Fisetin has been found to be effective in several other neurological disorders, including Parkinson’s disease. It has also been found to prevent cardiovascular disease in mice. These findings suggest that the compound is a potential candidate for future human clinical trials.
The antioxidant and chelating properties of fisetin may be responsible for its multiple therapeutic benefits. Its effects include reducing oxidative stress, suppressing osteoclast activity and promoting the production of other antioxidants. It is also associated with a decrease in neuroinflammation, which in turn leads to an increase in neuroprotection.
There is still a lot to learn about the benefits of flavonoids. However, the compounds that have shown the most promise as a preventive or therapeutic agent in HD include rutin, quercetin and naringin. They are known to have anti-inflammatory, antioxidant, gene modifying and other properties.
Improves blood flow in rodents
The most recent thiopental studies report that a single intravenous bolus dose of the compound can improve blood flow in rodents. This may be due to the drug’s pharmacokinetic and pharmacodynamic properties. However, there is still some uncertainty surrounding its effects on human patients. To better understand the role of thiopental in the human body, this study evaluated the effects of the drug on a number of important physiological parameters. Specifically, the authors investigated changes in regional blood flow and its impact on cardiac output.
They hypothesized that thiopental’s effects on ventricular output would translate to improved blood flow in the visceral organs. To test this hypothesis, they conducted a thiopental bolus study in rats. Each rat was given a single bolus dose of 20 or 45 mg of thiopental.
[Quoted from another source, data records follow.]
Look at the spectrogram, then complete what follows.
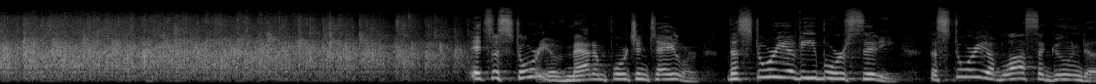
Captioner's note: applause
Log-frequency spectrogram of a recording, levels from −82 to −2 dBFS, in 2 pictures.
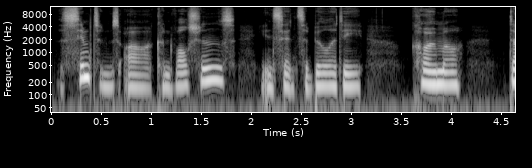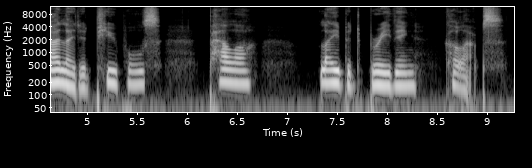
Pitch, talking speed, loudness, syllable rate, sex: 170 Hz, 80 wpm, -21 LUFS, 4.7 syllables/s, female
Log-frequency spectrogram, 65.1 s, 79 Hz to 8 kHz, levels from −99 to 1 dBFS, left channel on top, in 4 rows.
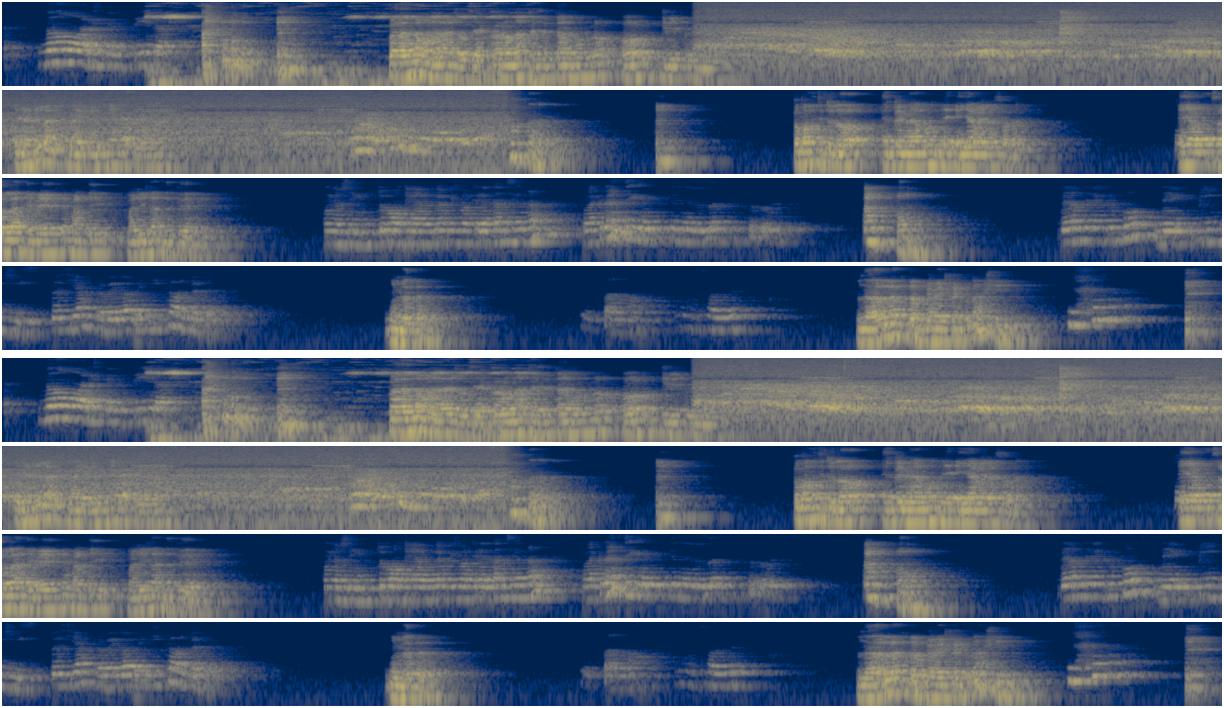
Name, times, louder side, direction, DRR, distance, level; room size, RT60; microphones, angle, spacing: voice 1, 0.5-2.2 13.0-15.5 16.1-16.6 16.9-17.2 20.8-22.7 26.9-27.2 28.4-28.6 31.9-32.5 36.8-39.8 40.3-42.9 46.6-49.1 49.4-51.7 56.5-57.3 57.8-58.6 63.0-63.8, right 1 dB, 15° right, -5 dB, 0.5 m, -40 dB
sound 1, 1.9-7.1, equal, 70° left, 0.7 m, -40 dB
voice 2, 2.6-3.3 3.7-4.0 5.1-9.6 16.4-18.4 23.0-23.7 25.0-25.2 26.8-27.7 28.0-29.8 31.9-33.9 34.2-35.2 44.0-44.8 53.9-54.5 60.2-62.4 64.6-64.8, left 1 dB, 30° left, -4 dB, 0.6 m, -31 dB
sound 2, 9.2-23.0, right 2 dB, 60° right, 0.6 m, -34 dB
2.7 x 2.1 x 3.7 m, 1.3 s
head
Approximately six hours later, the animals were administered a saline flush to reintroduce the blood.
At five and fifteen minutes, blood flows were recorded. The data were analyzed using a variety of statistical tools. For example, a multiple comparison test compared the measured flows to controls. Using MATLAB, these findings were interpreted in light of a null hypothesis. In the end, there was little to no evidence that a single dose of thiopental had a significant impact on regional blood flow. But, the study did find that a bolus of the drug was associated with a modest decrease in blood flow in the brain and a small increase in liver and pancreatic flow.
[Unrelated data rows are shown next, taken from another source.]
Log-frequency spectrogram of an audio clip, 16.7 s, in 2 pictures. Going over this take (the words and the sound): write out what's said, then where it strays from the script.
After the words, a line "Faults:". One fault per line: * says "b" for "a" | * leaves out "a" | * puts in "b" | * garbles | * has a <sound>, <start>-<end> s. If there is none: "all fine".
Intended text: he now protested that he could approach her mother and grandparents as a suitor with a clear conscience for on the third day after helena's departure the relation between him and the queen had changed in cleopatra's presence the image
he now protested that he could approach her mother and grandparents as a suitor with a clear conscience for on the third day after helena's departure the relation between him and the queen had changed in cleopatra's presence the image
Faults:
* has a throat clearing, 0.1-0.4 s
Challenges of fisetin formulations
Fisetin is a natural antioxidant that can be found in a wide range of fruits and vegetables. It is a planar molecule that has a high anti-inflammatory activity. Several studies have shown that fisetin has significant effects on several diseases, including cancer. These effects have been attributed to its ability to modulate cancer cell proliferation and apoptosis. In addition, it has been reported to be effective in treating ischemia-induced brain damage.
One major feature of fisetin’s activity is its role as an inhibitor of the mTOR (mitogen-activated protein kinase) pathway. As a result, it reduces the phosphorylation of p70S6K1 and the expression of apoptosis-stimulating proteins, such as XIAP, PI3K, PKR, and NF-kB.
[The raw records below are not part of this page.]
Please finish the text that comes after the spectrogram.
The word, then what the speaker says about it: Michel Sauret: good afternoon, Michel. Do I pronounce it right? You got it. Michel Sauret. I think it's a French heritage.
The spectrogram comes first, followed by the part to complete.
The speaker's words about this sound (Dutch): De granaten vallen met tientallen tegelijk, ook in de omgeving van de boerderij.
Fisetin has also been reported to inhibit the proliferation of colon cancer cells. However, further studies are needed to fully understand how fisetin interacts with tumor cells and the specific mechanisms involved. The use of novel agents to prevent the tumor cell migration and invasion is another promising approach to cancer treatment.
Fisetin has also been reported as a powerful vascular endothelial growth factor (VEGF) inhibitor. This effect has been observed in both cell culture and mouse xenograft models. Among its main features, fisetin is able to increase the activity of a VEGF receptor called VEGF-R1 as well as inhibit the expression of VEGF-R2.
Despite the significant health benefits of fisetin, the drug has still not been approved for widespread human clinical use. Further studies are needed to determine the bioavailability of the drug and its effectiveness in patients.